2.3.3: Property right related factors

According to Lhaopadchan, (2020) the biggest problem in intangible asset management is defending and securing property rights. This is because most intangible investments are tied to factors such as human development which cannot be ‘owned’ and is easily transferable to rival companies. This, therefore, illustrates that they are most directly exposed to business uncertainties and drastic value changes, Companies are therefore more likely to avoid intangible assets recording choices that will in one way or the other expose their decisions or investments to the rival firms and focus more on choices that somehow secure their ideas even if it means not recording them at all.

2.4: Relationship between financial report quality and organizational performance

According to GG, (2016) asset utilization plays a major role in determining how an organization has performed in different fields. Asset utilization is majorly based on clarifying the assets that are crucial to the operation that drives the financial performance of an organization. It is significant in organizational performance based on its significance in identifying and measuring the capabilities of different assets used by the company to ensure they attain specified goals or targets. Therefore if an organization invests more in quality financial records which are accurate there are higher chances of it having a clear track of how its assets have performed in comparison to the expenditure. This will enable the company to make informed decisions about its future by either reducing or increasing expenditure on specific aspects that will maximize its profits as well as satisfy the needs of its customers (Gamayuni, 2015). Also, quality financial reporting is more likely to build the public trust in the organization an element that will not only increase brand awareness but also attract investors to the organization which will boost its performance of the organization.

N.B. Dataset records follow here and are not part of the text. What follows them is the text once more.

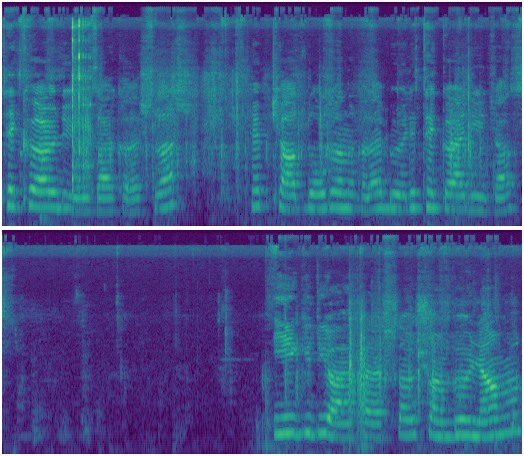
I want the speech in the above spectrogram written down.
tekrarlıyoruz arkadaşlar. Hep kağıdı doldurana kadar böyle tekrarlayacağız. İyi gidiyor arkadaşlar. Şu an böyle ama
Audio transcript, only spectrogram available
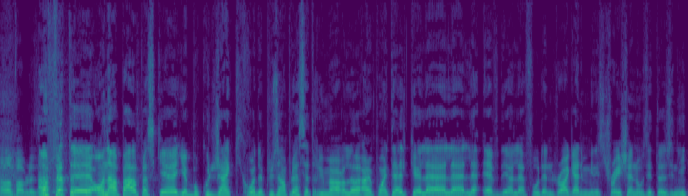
va me faire plaisir. En fait, euh, on en parle parce qu'il y a beaucoup de gens qui croient de plus en plus à cette rumeur-là, à un point tel que la, la, la FDA, la Food and Drug Administration aux États-Unis,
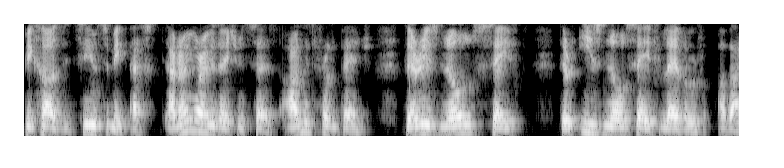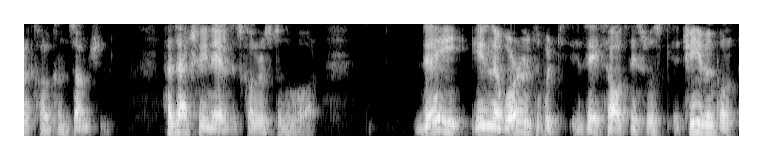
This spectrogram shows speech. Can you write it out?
Because it seems to me, as an organisation says on its front page, there is no safe there is no safe level of alcohol consumption, has actually nailed its colours to the wall. They, in a world which they thought this was achievable,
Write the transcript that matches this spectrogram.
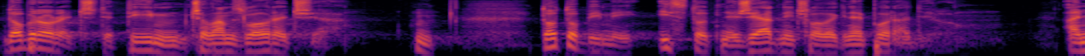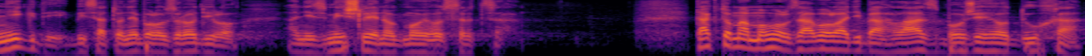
Dobrorečte tým, čo vám zlorečia. Hm. Toto by mi istotne žiadny človek neporadil. A nikdy by sa to nebolo zrodilo ani z myšlienok môjho srdca. Takto ma mohol zavolať iba hlas Božieho ducha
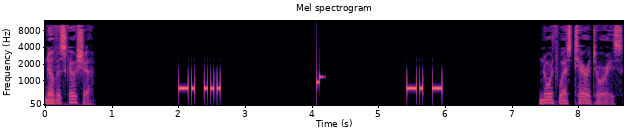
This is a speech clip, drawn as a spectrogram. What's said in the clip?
Nova Scotia. Northwest Territories.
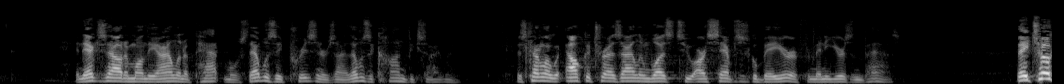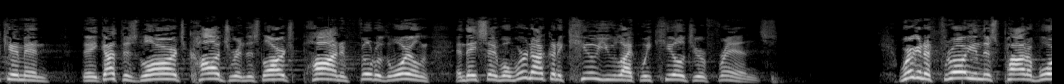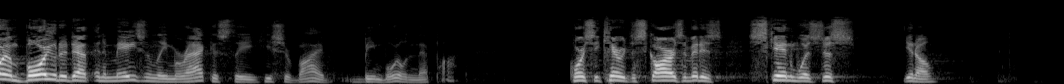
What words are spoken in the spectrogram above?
and exiled him on the island of Patmos. That was a prisoner's island. That was a convict's island. It's kind of like what Alcatraz Island was to our San Francisco Bay Area for many years in the past. They took him and they got this large cauldron, this large pot and filled with oil and, and they said, well, we're not going to kill you like we killed your friends. We're going to throw you in this pot of oil and boil you to death. And amazingly, miraculously, he survived being boiled in that pot. Of course, he carried the scars of it. His skin was just, you know,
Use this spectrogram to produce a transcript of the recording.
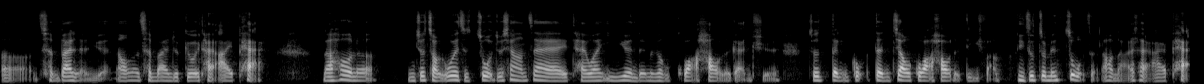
呃承办人员，然后呢承办人就给我一台 iPad，然后呢。你就找个位置坐，就像在台湾医院的那种挂号的感觉，就等过等叫挂号的地方，你就这边坐着，然后拿一台 iPad，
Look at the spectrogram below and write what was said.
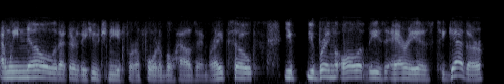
And we know that there's a huge need for affordable housing, right? So you you bring all of these areas together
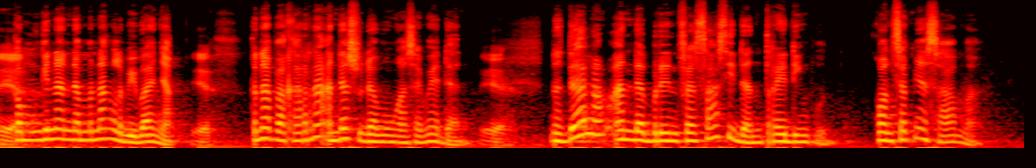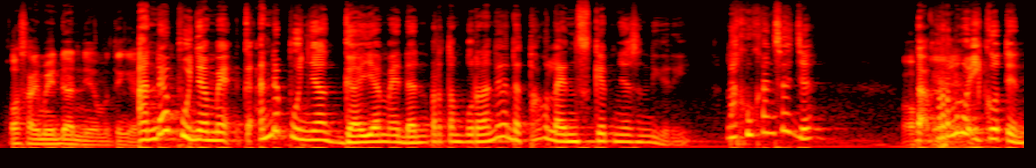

This study will adopt a quantitative research technique whose main focus is on numerical data which be used to test the hypothesis and identify the correlation between data collected and come up with a reliable conclusion or findings. The research will focus more on correlational research design where the relationship between the embodiment of intangible assets in financial records and the company’s performance will be analyzed. To facilitate this data from two categories of companies will be collected, a company that has practiced embodiment of intangible assets in their financial reports and a company that does not record intangible assets. An analysis will be done to ascertain how each of the decisions of whether to record or not record intangible assets affects their performance. To improve the accuracy of the data and results of the research will focus more on companies that are listed on the national stock exchange from a wide range of industries.



As analyzed there is no clear rule or regulation that guides organizations on how to record intangible assets. It is therefore optional for the organization some do include the intangible assets in the records and some do not hence developing a lot of controversies in accounting and financial records analysis at large. The greatest problem that exists in as far as recording or not recording intangible assets in financial reports is concerned is inadequate research on how the companies will be affected either positively or negatively when they make that decision of whether to embody or not embody intangible assets in financial records. The findings of this research will provide answers to these questions, therefore, filling the research gap and also ensuring that companies make appropriate decisions based as far on the embodiment of intangible assets into financial records is concerned. Also, the research targets different categories of companies comparing their performance to the other which will clear the doubt or confirm the controversy on whether the embodiment of intangible assets into financial records has different effects on different categories of companies or not. In addition, the findings of this study will not only offer organizational solutions but will also create a room or form a base for other researchers to exploit the topic further to offer business persons enough information for them to make appropriate and reliable decisions in as far as accounting is concerned.